▶ [TASK TO CARRY OUT]: Find the line containing "Spectrogram of speech, transcribed". Reproduce it and every line after it up to the end of the records, exactly as written.

Data extracted from a collection:
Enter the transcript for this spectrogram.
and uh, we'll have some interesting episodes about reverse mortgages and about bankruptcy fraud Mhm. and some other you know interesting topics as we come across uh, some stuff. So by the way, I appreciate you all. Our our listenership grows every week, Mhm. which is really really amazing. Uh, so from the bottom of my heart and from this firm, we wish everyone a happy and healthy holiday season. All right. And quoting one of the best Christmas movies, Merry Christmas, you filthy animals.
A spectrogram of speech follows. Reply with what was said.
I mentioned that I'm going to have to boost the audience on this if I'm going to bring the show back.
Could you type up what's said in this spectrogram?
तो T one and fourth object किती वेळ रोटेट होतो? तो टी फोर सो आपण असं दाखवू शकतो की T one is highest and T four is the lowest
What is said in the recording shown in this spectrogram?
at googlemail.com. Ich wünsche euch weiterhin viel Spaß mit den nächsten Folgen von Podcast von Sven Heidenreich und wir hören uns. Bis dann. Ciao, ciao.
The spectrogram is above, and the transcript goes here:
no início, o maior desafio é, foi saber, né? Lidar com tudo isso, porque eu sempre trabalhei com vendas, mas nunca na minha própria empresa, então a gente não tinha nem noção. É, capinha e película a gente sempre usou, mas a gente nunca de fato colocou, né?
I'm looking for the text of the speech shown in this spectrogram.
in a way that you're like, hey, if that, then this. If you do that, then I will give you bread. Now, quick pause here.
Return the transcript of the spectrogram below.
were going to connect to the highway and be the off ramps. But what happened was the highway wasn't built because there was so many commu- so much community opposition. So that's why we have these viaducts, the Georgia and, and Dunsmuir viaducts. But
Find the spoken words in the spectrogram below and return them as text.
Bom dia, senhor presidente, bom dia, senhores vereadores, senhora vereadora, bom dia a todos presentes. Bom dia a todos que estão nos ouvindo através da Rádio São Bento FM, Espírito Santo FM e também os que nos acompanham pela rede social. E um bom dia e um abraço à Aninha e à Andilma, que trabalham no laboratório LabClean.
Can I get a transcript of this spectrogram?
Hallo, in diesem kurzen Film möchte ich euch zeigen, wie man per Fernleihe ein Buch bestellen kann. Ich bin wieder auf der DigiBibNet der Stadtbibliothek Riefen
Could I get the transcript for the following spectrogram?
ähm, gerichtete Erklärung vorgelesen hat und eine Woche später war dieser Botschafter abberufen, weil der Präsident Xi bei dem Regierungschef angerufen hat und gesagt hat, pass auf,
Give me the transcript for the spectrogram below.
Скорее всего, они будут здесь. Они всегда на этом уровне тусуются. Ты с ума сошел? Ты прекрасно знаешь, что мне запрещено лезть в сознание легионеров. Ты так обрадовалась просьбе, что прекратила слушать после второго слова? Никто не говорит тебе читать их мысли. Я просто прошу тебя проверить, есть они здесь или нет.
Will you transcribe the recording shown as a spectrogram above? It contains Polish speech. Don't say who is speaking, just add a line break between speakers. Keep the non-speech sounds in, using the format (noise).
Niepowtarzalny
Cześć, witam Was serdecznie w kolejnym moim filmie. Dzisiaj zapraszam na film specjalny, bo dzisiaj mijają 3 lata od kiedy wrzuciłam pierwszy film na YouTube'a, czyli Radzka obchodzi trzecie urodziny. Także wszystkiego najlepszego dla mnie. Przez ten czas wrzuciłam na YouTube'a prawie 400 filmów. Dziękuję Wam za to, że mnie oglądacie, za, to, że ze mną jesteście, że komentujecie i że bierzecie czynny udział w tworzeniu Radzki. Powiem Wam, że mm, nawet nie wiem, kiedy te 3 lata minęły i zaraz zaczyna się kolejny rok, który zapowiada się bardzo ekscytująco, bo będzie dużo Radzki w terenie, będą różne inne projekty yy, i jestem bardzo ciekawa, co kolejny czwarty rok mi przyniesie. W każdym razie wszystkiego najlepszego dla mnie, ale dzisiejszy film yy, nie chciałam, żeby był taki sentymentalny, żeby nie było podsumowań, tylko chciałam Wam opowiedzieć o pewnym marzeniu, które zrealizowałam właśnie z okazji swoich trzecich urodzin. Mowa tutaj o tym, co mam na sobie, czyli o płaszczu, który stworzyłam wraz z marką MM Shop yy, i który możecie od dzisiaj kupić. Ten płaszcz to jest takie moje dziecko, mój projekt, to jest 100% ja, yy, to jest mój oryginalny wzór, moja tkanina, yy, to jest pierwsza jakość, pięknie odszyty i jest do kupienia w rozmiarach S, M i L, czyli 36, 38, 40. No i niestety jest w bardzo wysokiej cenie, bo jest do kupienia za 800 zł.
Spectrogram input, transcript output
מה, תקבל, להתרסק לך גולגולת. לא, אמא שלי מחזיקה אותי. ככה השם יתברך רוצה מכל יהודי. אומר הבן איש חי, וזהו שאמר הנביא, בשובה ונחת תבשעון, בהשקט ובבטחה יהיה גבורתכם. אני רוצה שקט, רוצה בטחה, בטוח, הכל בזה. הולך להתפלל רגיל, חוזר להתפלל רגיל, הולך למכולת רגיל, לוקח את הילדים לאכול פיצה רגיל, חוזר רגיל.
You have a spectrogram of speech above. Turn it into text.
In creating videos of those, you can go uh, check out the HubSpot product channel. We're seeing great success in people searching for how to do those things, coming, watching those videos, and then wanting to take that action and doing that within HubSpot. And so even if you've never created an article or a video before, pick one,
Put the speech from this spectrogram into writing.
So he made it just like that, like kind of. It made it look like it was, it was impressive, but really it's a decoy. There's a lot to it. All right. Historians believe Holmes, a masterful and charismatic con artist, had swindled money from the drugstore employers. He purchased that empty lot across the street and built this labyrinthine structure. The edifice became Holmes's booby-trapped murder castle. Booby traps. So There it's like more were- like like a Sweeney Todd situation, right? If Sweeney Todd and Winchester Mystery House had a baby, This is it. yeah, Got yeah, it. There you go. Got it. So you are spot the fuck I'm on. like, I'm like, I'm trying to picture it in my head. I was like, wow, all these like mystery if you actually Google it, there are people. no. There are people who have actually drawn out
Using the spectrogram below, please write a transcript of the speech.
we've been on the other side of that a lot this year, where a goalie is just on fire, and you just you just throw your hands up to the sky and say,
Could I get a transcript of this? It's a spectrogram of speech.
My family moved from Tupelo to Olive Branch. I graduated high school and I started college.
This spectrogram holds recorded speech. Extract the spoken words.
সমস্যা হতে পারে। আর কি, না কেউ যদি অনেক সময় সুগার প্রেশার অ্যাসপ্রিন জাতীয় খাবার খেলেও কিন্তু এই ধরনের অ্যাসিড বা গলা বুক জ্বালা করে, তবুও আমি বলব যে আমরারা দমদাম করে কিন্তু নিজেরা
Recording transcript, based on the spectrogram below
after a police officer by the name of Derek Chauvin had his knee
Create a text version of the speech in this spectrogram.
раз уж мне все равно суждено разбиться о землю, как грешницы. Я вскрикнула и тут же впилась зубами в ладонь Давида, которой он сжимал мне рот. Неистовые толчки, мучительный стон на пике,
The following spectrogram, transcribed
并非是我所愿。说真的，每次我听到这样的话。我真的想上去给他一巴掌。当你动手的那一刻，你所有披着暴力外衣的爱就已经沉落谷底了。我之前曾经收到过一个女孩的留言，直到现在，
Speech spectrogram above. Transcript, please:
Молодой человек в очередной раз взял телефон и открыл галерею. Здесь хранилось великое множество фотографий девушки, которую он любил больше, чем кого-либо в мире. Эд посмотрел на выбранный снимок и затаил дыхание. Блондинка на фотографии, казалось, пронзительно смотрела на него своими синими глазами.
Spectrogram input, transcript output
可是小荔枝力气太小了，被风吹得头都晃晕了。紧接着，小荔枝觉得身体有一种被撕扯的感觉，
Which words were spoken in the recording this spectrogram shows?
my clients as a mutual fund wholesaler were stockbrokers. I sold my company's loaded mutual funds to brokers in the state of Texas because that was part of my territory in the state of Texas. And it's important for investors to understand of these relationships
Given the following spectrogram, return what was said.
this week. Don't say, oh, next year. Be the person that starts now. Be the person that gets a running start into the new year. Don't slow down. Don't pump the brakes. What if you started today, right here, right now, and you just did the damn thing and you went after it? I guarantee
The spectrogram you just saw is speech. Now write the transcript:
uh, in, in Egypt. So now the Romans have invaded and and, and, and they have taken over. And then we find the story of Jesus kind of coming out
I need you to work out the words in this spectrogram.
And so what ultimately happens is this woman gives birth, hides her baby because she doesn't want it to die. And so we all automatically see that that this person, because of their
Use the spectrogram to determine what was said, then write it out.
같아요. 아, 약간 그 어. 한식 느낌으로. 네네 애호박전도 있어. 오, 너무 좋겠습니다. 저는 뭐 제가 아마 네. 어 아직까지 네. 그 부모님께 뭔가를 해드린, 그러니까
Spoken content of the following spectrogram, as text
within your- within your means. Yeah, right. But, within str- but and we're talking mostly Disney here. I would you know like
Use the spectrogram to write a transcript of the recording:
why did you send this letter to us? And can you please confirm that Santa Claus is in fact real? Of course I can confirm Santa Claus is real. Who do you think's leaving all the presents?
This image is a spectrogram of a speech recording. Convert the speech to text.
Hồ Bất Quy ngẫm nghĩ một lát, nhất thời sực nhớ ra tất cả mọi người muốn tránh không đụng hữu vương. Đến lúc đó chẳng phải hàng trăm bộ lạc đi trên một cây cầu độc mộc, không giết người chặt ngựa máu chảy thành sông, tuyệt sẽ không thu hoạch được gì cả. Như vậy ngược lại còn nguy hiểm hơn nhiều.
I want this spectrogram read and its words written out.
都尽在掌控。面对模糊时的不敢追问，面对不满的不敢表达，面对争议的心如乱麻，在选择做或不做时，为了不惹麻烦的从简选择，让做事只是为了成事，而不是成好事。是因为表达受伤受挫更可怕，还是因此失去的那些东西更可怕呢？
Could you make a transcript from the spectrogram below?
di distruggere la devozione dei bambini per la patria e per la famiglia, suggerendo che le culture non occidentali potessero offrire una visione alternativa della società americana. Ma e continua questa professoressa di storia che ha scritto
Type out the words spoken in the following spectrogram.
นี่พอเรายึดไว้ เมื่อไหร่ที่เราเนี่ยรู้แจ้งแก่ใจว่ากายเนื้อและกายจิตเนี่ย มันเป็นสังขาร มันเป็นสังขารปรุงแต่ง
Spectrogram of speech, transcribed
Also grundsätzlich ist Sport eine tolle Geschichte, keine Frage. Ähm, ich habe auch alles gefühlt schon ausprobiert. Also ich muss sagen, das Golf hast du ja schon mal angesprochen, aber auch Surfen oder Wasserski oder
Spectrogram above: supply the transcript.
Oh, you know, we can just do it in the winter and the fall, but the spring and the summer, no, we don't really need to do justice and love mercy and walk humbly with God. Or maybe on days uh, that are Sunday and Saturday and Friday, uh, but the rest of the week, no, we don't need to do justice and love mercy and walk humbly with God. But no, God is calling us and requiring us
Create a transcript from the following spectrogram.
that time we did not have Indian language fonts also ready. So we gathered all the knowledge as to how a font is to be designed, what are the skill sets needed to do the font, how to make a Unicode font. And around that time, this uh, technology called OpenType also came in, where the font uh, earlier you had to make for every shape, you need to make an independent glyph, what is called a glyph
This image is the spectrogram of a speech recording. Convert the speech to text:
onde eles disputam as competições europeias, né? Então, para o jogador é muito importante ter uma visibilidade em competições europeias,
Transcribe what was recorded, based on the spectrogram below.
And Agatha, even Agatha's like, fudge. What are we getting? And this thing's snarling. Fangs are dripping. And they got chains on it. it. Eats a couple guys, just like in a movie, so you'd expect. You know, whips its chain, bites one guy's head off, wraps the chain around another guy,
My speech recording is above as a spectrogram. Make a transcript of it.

▶ [ANSWER SECTION]:
Spectrogram of speech, transcribed
Also grundsätzlich ist Sport eine tolle Geschichte, keine Frage. Ähm, ich habe auch alles gefühlt schon ausprobiert. Also ich muss sagen, das Golf hast du ja schon mal angesprochen, aber auch Surfen oder Wasserski oder
Spectrogram above: supply the transcript.
Oh, you know, we can just do it in the winter and the fall, but the spring and the summer, no, we don't really need to do justice and love mercy and walk humbly with God. Or maybe on days uh, that are Sunday and Saturday and Friday, uh, but the rest of the week, no, we don't need to do justice and love mercy and walk humbly with God. But no, God is calling us and requiring us
Create a transcript from the following spectrogram.
that time we did not have Indian language fonts also ready. So we gathered all the knowledge as to how a font is to be designed, what are the skill sets needed to do the font, how to make a Unicode font. And around that time, this uh, technology called OpenType also came in, where the font uh, earlier you had to make for every shape, you need to make an independent glyph, what is called a glyph
This image is the spectrogram of a speech recording. Convert the speech to text:
onde eles disputam as competições europeias, né? Então, para o jogador é muito importante ter uma visibilidade em competições europeias,
Transcribe what was recorded, based on the spectrogram below.
And Agatha, even Agatha's like, fudge. What are we getting? And this thing's snarling. Fangs are dripping. And they got chains on it. it. Eats a couple guys, just like in a movie, so you'd expect. You know, whips its chain, bites one guy's head off, wraps the chain around another guy,
My speech recording is above as a spectrogram. Make a transcript of it.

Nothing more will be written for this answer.